California Migrant Camps

Besides, The Grapes of Wrath had been praised by the left as a triumph of proletarian writing, nominated by critics and reviewers as "The Great American Novel," given historical vindication by:

Senator Robert M. La Follette's inquiries into California tyrannical farm labor conditions, and validated by Carey McWilliams, whose own great work, Factories in the Field, is the renowned sociological coun¬terpart to Steinbeck’s novel. The Grapes of Wrath was defended on sev¬eral occasions by President and Eleanor Roosevelt for its power, integrity, and accuracy. For instance, after inspecting California migrant camps in 1940, Mrs. Roosevelt said, “I have never thought The Grapes of Wrath was exaggerated.” (Steinbeck responded gratefully: “I have been called a liar so constantly that... I wonder whether I may not have dreamed the things I saw and heard.”).(Demott xl)

Thus, it is no exaggeration to say that The Grapes of Wrath is one of the few American novels that have attracted such passionate attacks and equally passionate defenses. The Grapes of Wrath proves itself to be far from being a mere propaganda. This is because it is much more profound than even its contemporary partisans realize, as it becomes one of the few modern novels to achieve true epic proportions. In this regard, Robert Demott declares, "If a literary classic can be defined as a book that speaks directly to readers’ concerns in successive historical and cultural eras, no matter what their critical approaches, methods, or preoccupations are, then surely The Grapes of Wrath is such a work" (xi).

Concerning the novel's form, John Steinbeck told the literary critic Harry T. Moore that "he was improvising his own "new method" of fictional technique: one that combined a suitably elastic form and elevated style to express the far-reaching tragedy of the migrant drama" (Demott xvi). The Grapes of Wrath is in thirty chapters, fourteen of which carry the Joad story.As for the other sixteen chapters (called inter-chapters), they are either expository essays or sketches of typical situations in the great migration. The interchapters are lyrical chapters of exposition and background pertinent to the migrants as a group because they present the economic, social and historical background of all the migrants. These interchapters are alternating with the long narrative chapters of the Joad family's exodus to California. On these interchapters, Robert Demott argues that:

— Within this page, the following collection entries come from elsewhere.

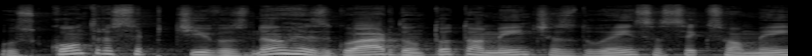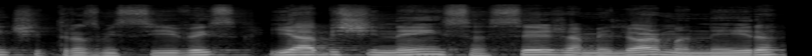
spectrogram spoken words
os contraceptivos não resguardam totalmente as doenças sexualmente transmissíveis e a abstinência seja a melhor maneira,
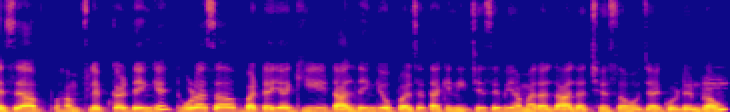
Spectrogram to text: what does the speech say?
इसे आप, हम फ्लिप कर देंगे। थोड़ा सा बटर या घी डाल देंगे ऊपर से ताकि नीचे से भी हमारा लाल अच्छे सा हो जाए, गोल्डन ब्राउन।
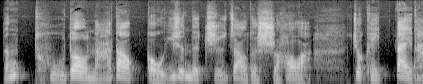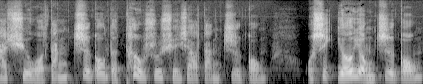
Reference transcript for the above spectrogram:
等土豆拿到狗医生的执照的时候啊，就可以带他去我当志工的特殊学校当志工。我是游泳志工，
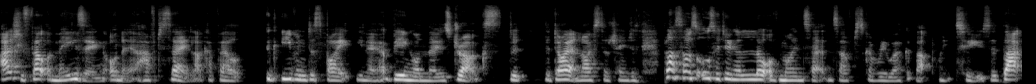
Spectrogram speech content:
I actually felt amazing on it. I have to say, like I felt even despite you know being on those drugs, the, the diet and lifestyle changes. Plus, I was also doing a lot of mindset and self discovery work at that point too. So that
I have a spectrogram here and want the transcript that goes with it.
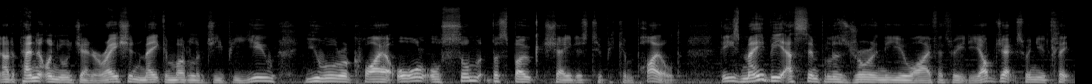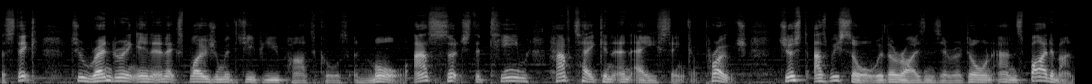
Now dependent on your generation, make and model of GPU, you will require all or some bespoke shaders to be compiled. These may be as simple as drawing the UI for 3D objects when you click the stick, to rendering in an explosion with GPU particles and more. As such, the team have taken an async approach, just as we saw with Horizon Zero Dawn and Spider-Man.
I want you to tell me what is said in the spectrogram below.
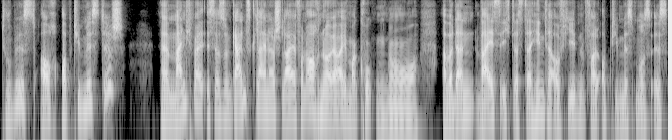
du bist auch optimistisch, äh, manchmal ist da so ein ganz kleiner Schleier von, ach, naja, ich mal gucken. No. Aber dann weiß ich, dass dahinter auf jeden Fall Optimismus ist.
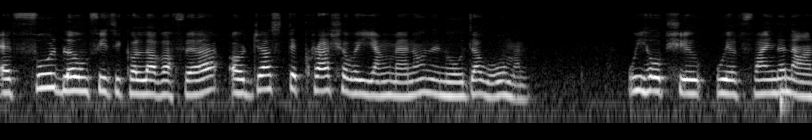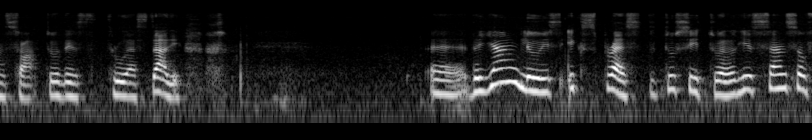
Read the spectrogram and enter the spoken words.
a full-blown physical love affair or just a crush of a young man on an older woman. We hope she will find an answer to this through a study. Uh, the young Louis expressed to Sitwell his sense of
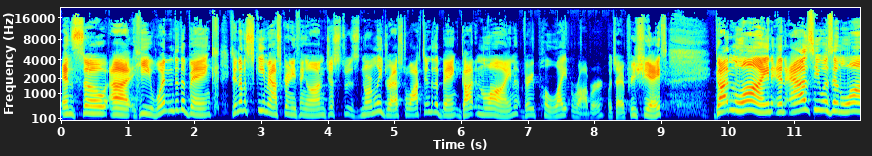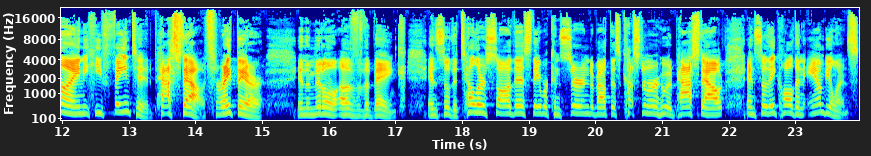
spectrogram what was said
And so uh, he went into the bank, didn't have a ski mask or anything on, just was normally dressed, walked into the bank, got in line, very polite robber, which I appreciate. Got in line, and as he was in line, he fainted, passed out right there in the middle of the bank. And so the tellers saw this. They were concerned about this customer who had passed out. And so they called an ambulance.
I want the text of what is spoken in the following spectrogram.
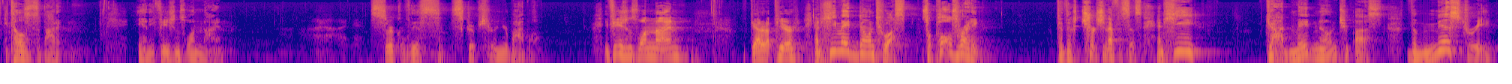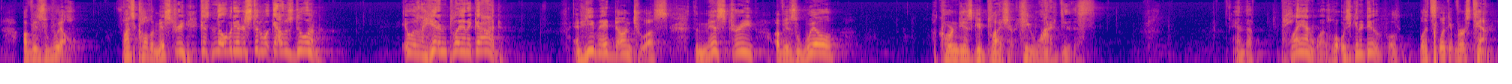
He tells us about it in Ephesians 1 9. Circle this scripture in your Bible. Ephesians 1 9, got it up here. And he made known to us. So Paul's writing to the church in Ephesus, and he God made known to us the mystery of his will. Why is it called a mystery? Because nobody understood what God was doing. It was a hidden plan of God. And he made known to us the mystery of his will according to his good pleasure. He wanted to do this. And the plan was what was he going to do? Well, let's look at verse 10.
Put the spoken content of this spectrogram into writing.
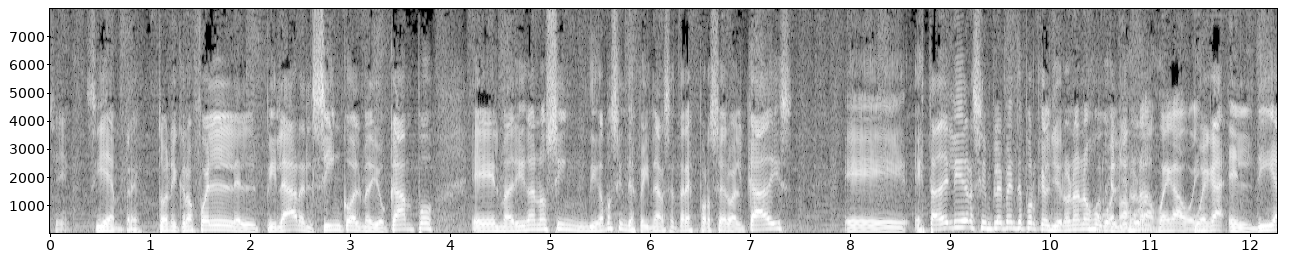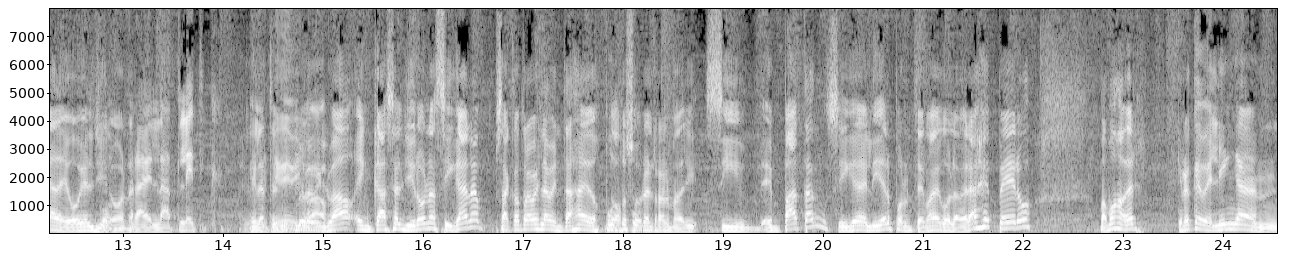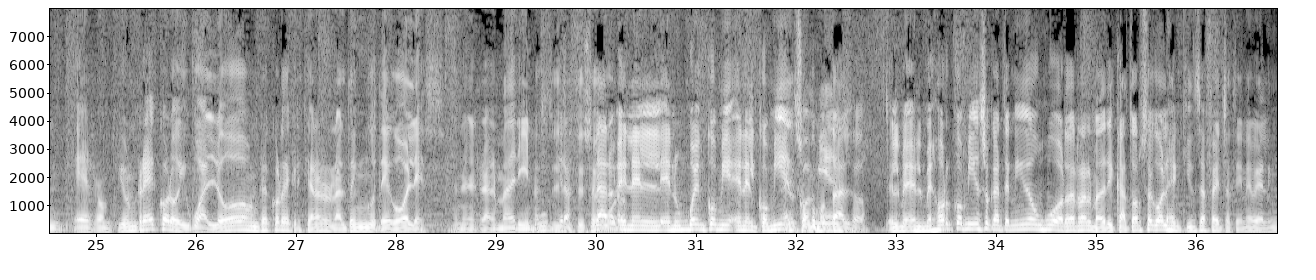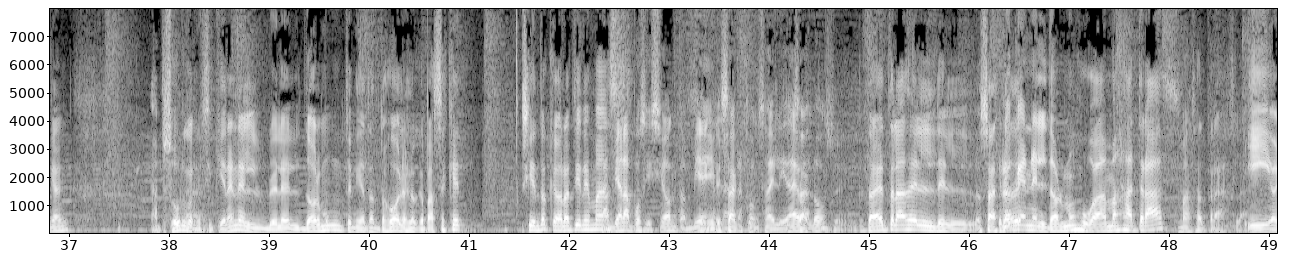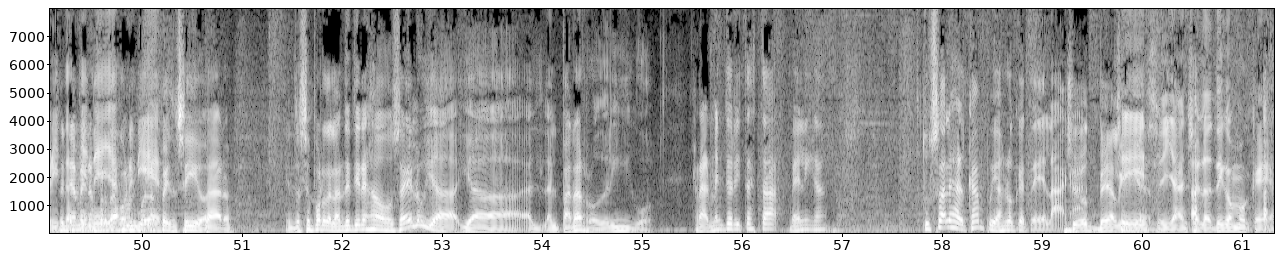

Steinbeck structured his novel by juxtaposition. His “particular” chapters are the slow-paced and lengthy narrative episodes that embody traditional characterization and advance the dramatic plot, while his jazzy, rapid-fire “interchapters” work at another level of cognition by expressing an atemporal, universal, synop¬tic view of the migrant condition …. The novel demonstrates how form itself is a kind of magic lantern, a shifting lens for magnifying and viewing multiple perspectives of reality.(xvi)

As for the interchapters, Joseph Fontenrose points out that some of them are masterpieces in themselves. He also notices that Steinbeck uses a variety of prose styles in them. Fontenrose expounds this notion in the following lines:

In these short sketches, he [Steinbeck] could experiment, endeavoring in each to evoke both a vivid picture of something that happened and a feeling tone. He employs paratactic Biblical language, go-getter talk, conversational narrative in Okie speech, the soundtrack of documentary films. Some interchapters are literally poetic … if we convert the ostensibly prose sentences into an arrangement of phrases; we get irregularly rhythmic verses that recall the Psalms.(70)

In this regard, John Timmerman argues that the use of interchapters is a technique that functions in several ways. First of all, the interchapters "provide aesthetic richness by symbolic analogies that frame or support the narrative plot" (107). Timmerman states that the land turtle – which Tom Joad catches at the beginning of the novel – is perhaps the most notable example of the symbolic analogies which he refers to. The turtle carries its house on its back as the migrants carry their households on the backs of ancient vehicles. The "horny peak" and the "fierce, humorous eyes" of the turtle resemble both the grim determination and the quick capacity for joy in the migrants. Furthermore, the turtle's instinctive sense of direction toward the southwest resembles the dogged determination of the migrants to reach California despite the many obstacles in their way. Finally, the turtle's awkward gait, as it "jerked itself along", resembles the overloaded and lurching trucks of the migrants (107).